The agency was one of six departments funded to deliver on a new government mandate to improve the regulatory process for major resource projects. The funding was time limited so that the government could assess at the end of the five years whether it was generating the intended results. We look forward to the findings of this committee.

The Environment
Oral Questions

11:40 a.m.

NDP

Laurin Liu Rivière-des-Mille-Îles, QC

Mr. Speaker, the Canadian Environmental Assessment Agency plays a crucial role. Investments worth $500 million are planned for natural resource projects, yet this government is strangling the agency that oversees those projects. Now the agency's managers are worried about the amount of work that lies ahead.

Is the government's economic projection false, or does the government prefer to let industry do what it wants without worrying about the environment?
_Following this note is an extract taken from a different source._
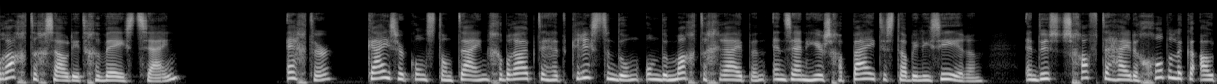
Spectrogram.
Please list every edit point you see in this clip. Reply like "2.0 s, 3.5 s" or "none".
none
The Environment
Oral Questions

11:40 a.m.

Calgary Centre-North
Alberta

Conservative

Michelle Rempel Parliamentary Secretary to the Minister of the Environment

Mr. Speaker, as I said, we provided additional funding to this agency in budget 2007. It was a five-year funding process, which we are reviewing right now, and we look forward to the committee's findings.
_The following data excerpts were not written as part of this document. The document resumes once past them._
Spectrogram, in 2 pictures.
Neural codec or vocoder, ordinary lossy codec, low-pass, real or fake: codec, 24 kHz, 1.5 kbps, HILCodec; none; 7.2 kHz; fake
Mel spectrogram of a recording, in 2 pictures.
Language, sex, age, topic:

The Environment
Oral Questions

11:40 a.m.

NDP

Megan Leslie Halifax, NS

Mr. Speaker, EU nations are worried, and with good reason, about the environmental impact of the oil sands. While the minister prefers to do nothing, the gap between greenhouse gas emission reduction targets for 2020 and the reality is 75%.

Why is the minister not focusing his efforts on reaching those reduction targets instead of attacking the European Union's fuel quality directive?

The Environment
Oral Questions

11:40 a.m.

Cypress Hills—Grasslands
Saskatchewan

Conservative

David Anderson Parliamentary Secretary to the Minister of Natural Resources and for the Canadian Wheat Board

Mr. Speaker, our first interest, of course, is in protecting the Canadian economy, Canadian jobs and the environment at the same time. We are committed to working with all levels of government and industry to ensure that the oil sands are developed in an environmentally and economically sustainable manner. It is a strategic resource in our country. Currently, 390,000 jobs are tied to and supported by oil sands development.

I wish the opposition would join with us in supporting Canadian jobs, supporting the Canadian economy and helping us move ahead in the future.

The Environment
Oral Questions

11:40 a.m.

NDP

Megan Leslie Halifax, NS

Mr. Speaker, it is no surprise that the government is in denial, but the facts are clear. The government has failed to properly understand and regulate the environmental impacts of oil sands development. It has weakened its climate change targets by 90% since 2007 and its inaction has given Canada a black eye on the world stage.

When will the government take climate change seriously at home instead of attacking our allies abroad?

The Environment
Oral Questions

11:45 a.m.

Cypress Hills—Grasslands
Saskatchewan

Conservative

David Anderson Parliamentary Secretary to the Minister of Natural Resources and for the Canadian Wheat Board

Mr. Speaker, as I have said, we are protecting the Canadian economy and the Canadian environment.

One of the things that really concerns me is how the NDP members do not seem to be able to be united on any of these issues. We have heard them contradict each other on the shipbuilding process. We have heard them contradicting each other on the merit of Supreme Court justices. We have heard them contradict each other on marketing freedom for western Canadian farmers. We have heard them contradict each other in terms of the merger with the Liberals.

The opposition does not have credibility on this issue. We will continue to represent Canada. We will continue to build the Canadian economy and we look forward to a bright future.